Food Engineering

Field Report: Prime pump

March 22, 2003
Progressing cavity pumps help limit waste and improve productivity at a coastal fishery



In the seafood industry, fish must be processed as quickly as possible after they are caught to maintain optimum freshness on their way to market. That's why an anchovy fishery along Peru's Pacific coast operates close to shore.

In the past, centrifugal pumps and a 20-in. pipeline were used to transfer fish from barges to the fishery's processing facility. While the pumps maintained a 70:30 seawater-to-fish ratio and a 10 percent damage rate, the fishery needed a better solution to the transfer process in order to remain competitive. Hence, it contacted progressing cavity pump manufacturer, Moyno, Inc., to explore alternatives.

Moyno's progressing cavity pump provides positive displacement, and moves a known quantity of liquid with each revolution of its rotor, which is a single-threaded screw turning eccentrically within a double threaded nut (stator). This configuration is referred to as a 1:2 element profile because there is one lead on the rotor and two leads on the stator.
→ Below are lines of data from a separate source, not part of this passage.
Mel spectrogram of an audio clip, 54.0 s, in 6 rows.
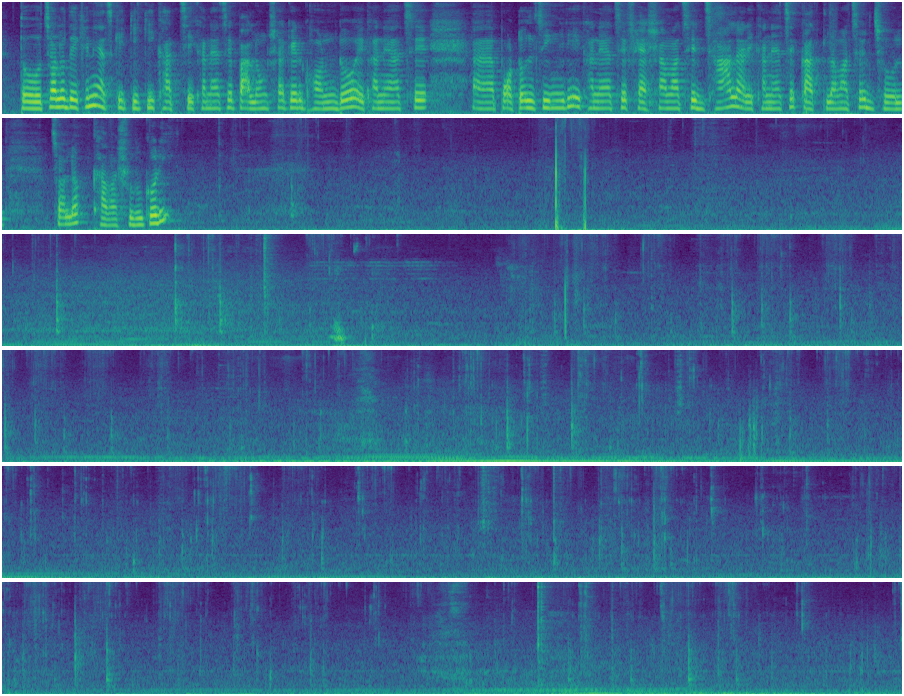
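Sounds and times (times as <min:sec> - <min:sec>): person chewing with wet clicks: 0:11.1 - 0:13.2, 0:14.7 - 0:22.2, 0:22.9 - 0:54.0.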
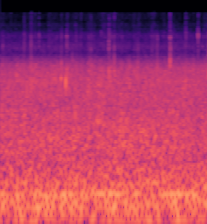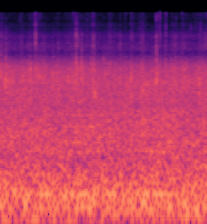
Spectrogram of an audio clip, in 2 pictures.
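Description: Steady rain falling into a shallow puddle, with individual drops heard striking the water now and then.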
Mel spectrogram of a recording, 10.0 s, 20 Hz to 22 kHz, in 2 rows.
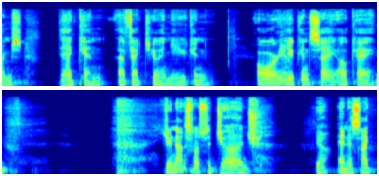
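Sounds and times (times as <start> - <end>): man speaking: 3.4 - 5.1, 9.2 - 10.0.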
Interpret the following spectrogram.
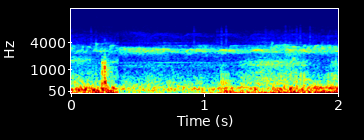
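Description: Faint outdoor ambience: a steady high-pitched chorus of animals in the background, with soft footsteps of someone walking.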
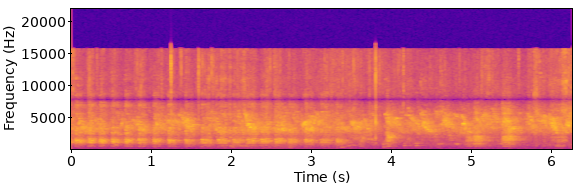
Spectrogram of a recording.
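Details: White Silkie chickens keeping up a run of soft, throaty clucks in a loose rhythm, several birds overlapping, with a continuous hiss underneath and a few knocks.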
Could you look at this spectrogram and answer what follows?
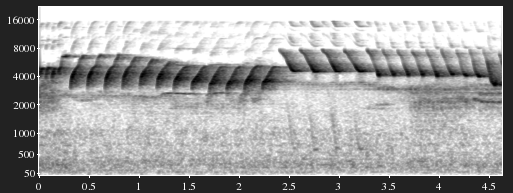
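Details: Canary singing to prompt breeding: a chain of rolling downslurred notes repeated about four times a second, then a higher, faster series of similar notes dropping lower at the end.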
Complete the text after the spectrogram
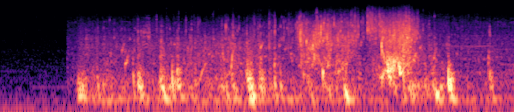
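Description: A wooden oar splashes and swishes through water.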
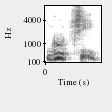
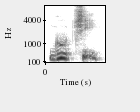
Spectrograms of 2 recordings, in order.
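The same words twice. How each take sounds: First: It is said with an Italian pronunciation. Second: It is said with an Italian pronunciation.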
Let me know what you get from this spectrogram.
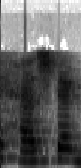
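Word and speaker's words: hashtag: बहुत सारे लोग इसे हैच बोलते हैं, ठीक है, हैच, लेकिन ये हैच नहीं होता है। इसका जो करेक्ट प्रोनाउंसिएशन होता है उसे हैशटैग बोला जाता है, हैशटैग, हैच नहीं होता है ये।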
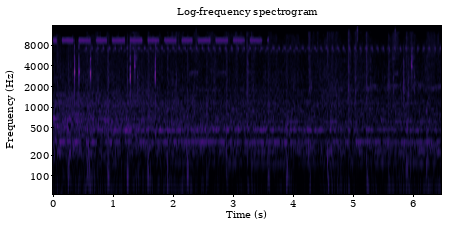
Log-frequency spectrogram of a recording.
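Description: Footsteps crunch slowly over grass and dirt.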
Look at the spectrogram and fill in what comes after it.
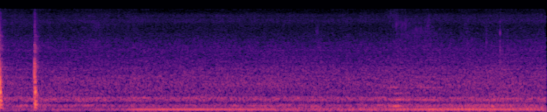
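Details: Honey bee swarm in a backyard being captured for a new hive: a steady low droning hum with a faint wavering tone, a sharp click near the start, and slight rises in loudness midway.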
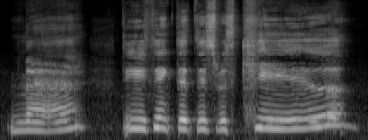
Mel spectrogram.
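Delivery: put-on cartoon character voice. Speaker threatens viewers with the voice, then does it, Cartman voice. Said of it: "Don't make me do the Cartman voice".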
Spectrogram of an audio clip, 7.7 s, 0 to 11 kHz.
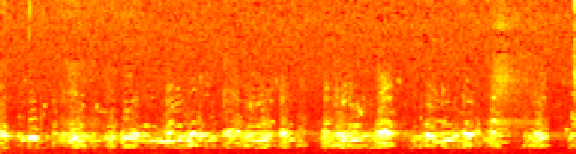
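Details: A flock of geese flying over a marsh wetland at sunrise on a Sunday morning, 11-4-2011. Dense overlapping nasal honks come in rolling waves throughout, loud and continuous, with a steady low background of open-air ambience.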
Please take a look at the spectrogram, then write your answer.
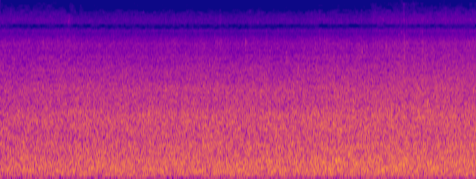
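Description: Steady, full-bodied rush of falling water from a waterfall in Alaska, loud and close, continuing without a break and with no voices.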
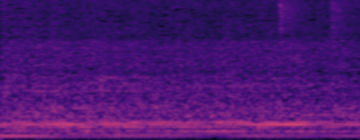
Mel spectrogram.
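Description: A steady low machine hum made of several held tones, the constant background drone of the room.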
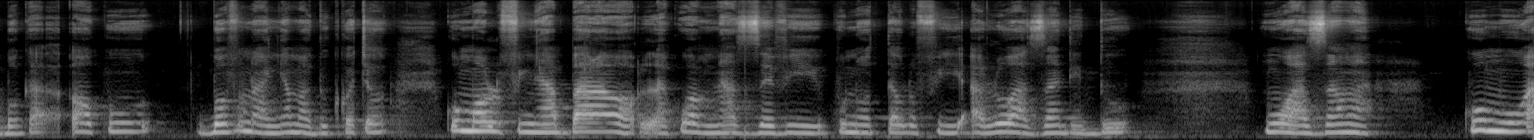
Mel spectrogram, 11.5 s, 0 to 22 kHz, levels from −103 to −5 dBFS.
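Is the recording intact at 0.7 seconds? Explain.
Yes, the audio is intact at 0.7 seconds, with no dropout, click, distortion or other fault audible at that point.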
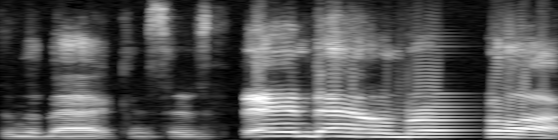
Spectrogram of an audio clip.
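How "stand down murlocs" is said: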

Although the 1:2 element profile is commonplace in most progressing cavity pumps, any configuration is possible as long as the number of leads on the rotor is N and the number of leads on the stator is N+1.

Typically, the rotor is formed from hardened tool steel, chrome plated for abrasion and corrosion resistance. The elastomeric stator creates a compression fit with the rotor to form a series of cavities defined by areas of contact known as seal lines. As material present in the pumped fluid becomes impinged on the seal lines, the elastomeric stator flexes, allowing it to pass without severely abrading the rotor or stator. As such, the PC pump is able to maintain its performance consistently over a long period of time. The pump cavities are 180 degrees apart from one another and progress from the suction end to the discharge end of the stator. With 1:2 profile elements, the first cavity opens at the same rate the second cavity closes, providing a repeatable, pulsation-less flow rate. The compression fit eliminates any clearance requirements, resulting in maximum volumetric efficiencies at both high- and low-fluid viscosities. The same technology that allows the progressing cavity pump to transfer everything from clear liquids to the most viscous, solids-laden sludges and slurries gives it the ability to handle live fish.

After a consultation between fishery and members of the manufacturer's engineering staff, a design for a customized progressing cavity "fish pump" was finalized, based upon the end user's requirements. The redesigned pump features an angled suction housing that provides the fish with a smoother path of entry into the elements of the pump. The pump transfers the seawater/fish combination at a rate of 1600 gpm (363 m3/hr) with pressures up to 60 psi (4 bar).

The new pump generates the target flow rate and operating pressure without excessive operating speed for decreased power consumption. When combined with the large pump cavities that form when the rotor turns within the stator, it allows the fish to move easily through the pump with limited damage. The spiral flow path the fish follow through the pump is not far removed from a straight line, further contributing to their gentle handling. The pump can move a higher amount of fish with less water through the long pipeline.

The pump specified includes an exclusive crowned gear-type universal joint drive train called Ultra-Drive that is only manufactured by Moyno, and is engineered to effectively manage the intense torque and thrust forces associated with moving the heavy fish/water combination. Developed in the 1960's, the joint provides continuous performance without maintenance over an extended period of time, as thousands of installations have demonstrated. Torque is transmitted through line contact between the hardened crowned teeth of the ring gear and mating, spherical gear ball. Thrust forces are transmitted through the gear ball to matching bronze thrust plates positioned on each side of the ball, making the universal joint bi-directional. The thrust plates are keyed - as is the hardened outer gear - to the rotor head or shaft. The gear ball is driven by the connecting rod through a flat root involute spline and kept in position by a lock nut. Since the proprietary Ultra-Drive crowned gear universal joint is designed to transmit torque and thrust forces across a larger surface area, it exhibits relatively low compressive stresses at the points of contact for consistent performance and long life.

The joint is almost totally encapsulated in a metal containment shell leaving very little of the bellows seal exposed to the pumpage. Long life lubrication is achieved as the joint is packed with extreme pressure grease that under proper load need not be replaced for years.

With installation of the new progressing cavity pumps completed, the barges pump at a 30:70 seawater-to-fish ratio with a 5 percent damage rate. The customer is pleased since the higher flow rate, decreased product damage and lower seawater content allow it to process more fish in less time, produce a higher quality end-product and reduce waste.